Here are our estimates for the week's economic data:
Consumer confidence (Today, April 26th) – The Conference Board consumer confidence index fell from 72 to 63.4 in March amid the increase in oil prices and the uncertainties for the global economic outlook. Our expectations are for the index to slightly rebound in April thanks to the improvement in the labour market. Our estimate is for the index to rise to 64. Should our estimate prove correct, the index will remain below its long term moving average, signaling that the consumer spending rate of growth is likely to grow at a moderate pace in the next few months.
Durable goods orders (Wednesday 27th) – Following the negative results in January and February, when orders fell by 2.9% m/m and 0.3% m/m respectively – durable goods orders ex-transportation are likely to rebound by 2.2% m/m, in line with positive indications coming in the last few months from business confidence indices. The headline data is also expected to increase following the 0.6% m/m decline in February: our estimate is for a 1.3% m/m increase. The data should indicate that industrial sector recovery is likely to continue in the next few months.
FOMC rate decision (Wednesday 27th) – The FOMC is expected to confirm at the end of next week’s monetary policy that the QE2 program will finish according to schedule in June despite some members' preference for it to end earlier. Indeed, the Fed’s Chairman Ben Bernanke clearly indicated in his latest speeches that he would not favour an early termination of the program as he judges inflationary pressures as temporary and considers the unemployment rate as still too high. The focus will be on the press conference of Fed Chairman Bernanke at the end of the meeting – the first ever – as it will give more details on the monetary policy outlook. We expect the Fed to continue to reinvest principal payments on the securities it holds in the next few months and we do not expect the Fed to start hiking rates before 2012.

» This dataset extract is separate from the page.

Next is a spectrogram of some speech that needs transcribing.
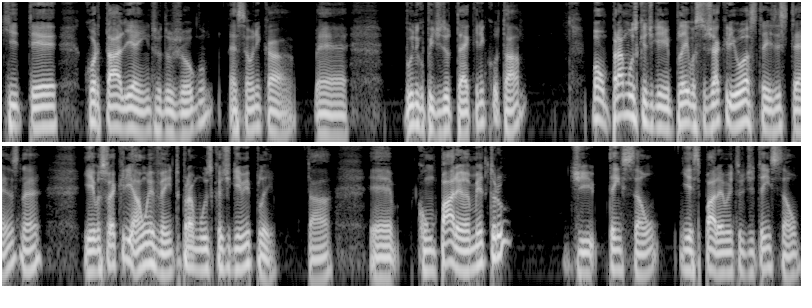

Gross domestic product (Thursday 28th) – Following the 3.1% increase in Q4 ’10, U.S. economic activity is expected to grow at a more moderate pace in Q1 ’11: our estimate is for a 2.2% annualized growth. Consumer spending is likely to be the main contributor to economic growth, even if a slowdown from the previous quarter is expected: from 1% q/q to 0.4% q/q. Total investments are likely to be only slightly positive while net trade is likely to subtract from economic growth, with imports climbing by 2% q/q and exports rising by 0.7% q/q. We expect economic growth to rebound in the following quarters, in line with a 2.8% rate of growth in 2011 as a whole.
Pending home sales (Thursday 28th) – Pending home sales are likely to confirm that the housing market may slightly improve in the next few months following the weakness in early 2011, even if the rate of growth is likely to remain very subdued. Following the 2.1% m/m increase in March, pending home sales are likely to grow by a further 2% m/m, reflecting the slight recovery in the labour market. However this data should not signal a strong recovery for the sector in the next few months.
Chicago PMI (Friday 29th) – In March the Chicago PMI remained close to the highest level since July ’98, edging down from 71.2 to 70.6. In line with business confidence indices already released in April, we expect the Chicago PMI to continue indicating that the industrial sector outlook remains positive in the short term amid the strength in global demand; our estimate is for the index to remain unchanged at 70.6.
Disclosure: I have no positions in any stocks mentioned, and no plans to initiate any positions within the next 72 hours.